We discussed #DeafTalent and her passion for breaking barriers for deaf artists. Steward is 28 years old and originally from Wales. She is profoundly deaf and wears a cochlear implant. She moved to England as a teenager. Communicating through sign language, lip reading and speech, Steward admits at times she has to resort to pen and paper.
Steward created the British company PAD Productions along with co-founder Emily Howlett. As the Facebook page says, this “was a direct response to the shocking lack of support and promotion available to deaf creative professionals in the mainstream. There is still an alarmingly widespread perception that deaf (and disabled) artists, films and productions can never match the same high standards as their mainstream competitors. Which is nonsense.”
According to Steward, the company “develops projects and performances that are fully inclusive to audiences and participants, while also promoting deaf and disabled artists.” They “believe in breaking down the barriers between deaf and disabled individuals and mainstream companies and productions,” she adds. They also deliver fully inclusive workshops. As Steward says, they pride themselves in ensuring that “everyone involved in any aspect of PAD feels equal, included and has fun!’
Steward’s enthusiasm is evident when she says, “We are passionate about showing the world exactly why deaf people deserve to have the same opportunities as anybody else.”

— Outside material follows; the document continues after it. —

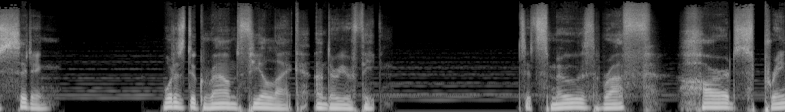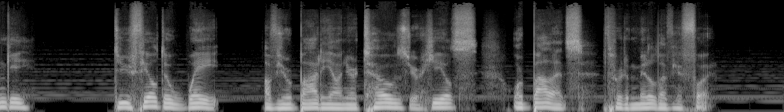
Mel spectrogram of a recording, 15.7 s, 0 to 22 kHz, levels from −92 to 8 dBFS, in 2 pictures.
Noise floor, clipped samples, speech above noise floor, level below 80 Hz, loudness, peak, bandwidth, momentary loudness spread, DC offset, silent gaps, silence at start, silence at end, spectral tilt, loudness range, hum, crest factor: -57 dBFS; under 0.1%; 36 dB; -42 dBFS; -21 LUFS; -4 dBFS; over 20 kHz; 8 LU; under 0.1%; none; 0 s; 0.7 s; -4.5 dB/octave; 3 LU; none; 18 dB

“We are passionate about showing the world exactly why deaf people deserve to have the same opportunities as anybody else.”

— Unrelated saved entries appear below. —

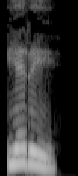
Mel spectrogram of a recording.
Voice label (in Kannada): "ಎರೆ", Kannada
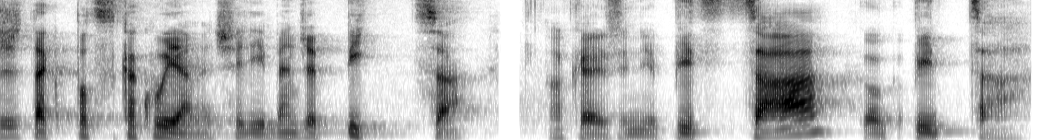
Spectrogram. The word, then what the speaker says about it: pizza: nawet pizza w Polsce podwójne litery są zawsze źle wymawiane ponieważ w polskim języku że dwa razy wymawia tę literę czyli mówi się pizza a we włoszek to jest pizza gdy jest podwój litera to we włoskim języku my po prostu wzmacniamy tą literę można powiedzieć że tak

PAD’s workshops and productions provide valuable opportunities to participate in various activities from acting to photography. These are all elements of putting on a stage production. This helps them to explore and further develop their natural talents. In turn, this helps their confidence. This is significant because this can sometimes be hampered with a disability.
#DeafTalent has been a hot topic in the media. It is basically PAD Production’s reason for existence. “#DeafTalent is extremely important because deaf people know their own language, culture and barriers better than any hearing actors would,” says Steward. “It’s a shame that hearing people would take an amazing opportunity away from a deaf actor when it is near impossible for a deaf actor to take an opportunity away from a hearing actor.”
Read more: All you need to know about 2018 #DeafTalent
The company doesn’t focus on the negative impact a hearing loss can have. Rather, they highlight the positives of deaf actors and “how amazing deaf people are,” says Steward.
As part of her role at PAD, Steward often dresses up as the deaf history hero Harriet Martineau for events and performances. “It’s important for deaf people to be aware of their own awesome history,” she says. She feels people such as Martineau — who played a huge part in shaping our world today — are being left behind in history. So she is truly educating and helping expand people’s horizons in more ways than one.
Through PAD, Steward’s goal is to “show people the power we deaf people have.”
What else can be done to break down barriers for deaf artists?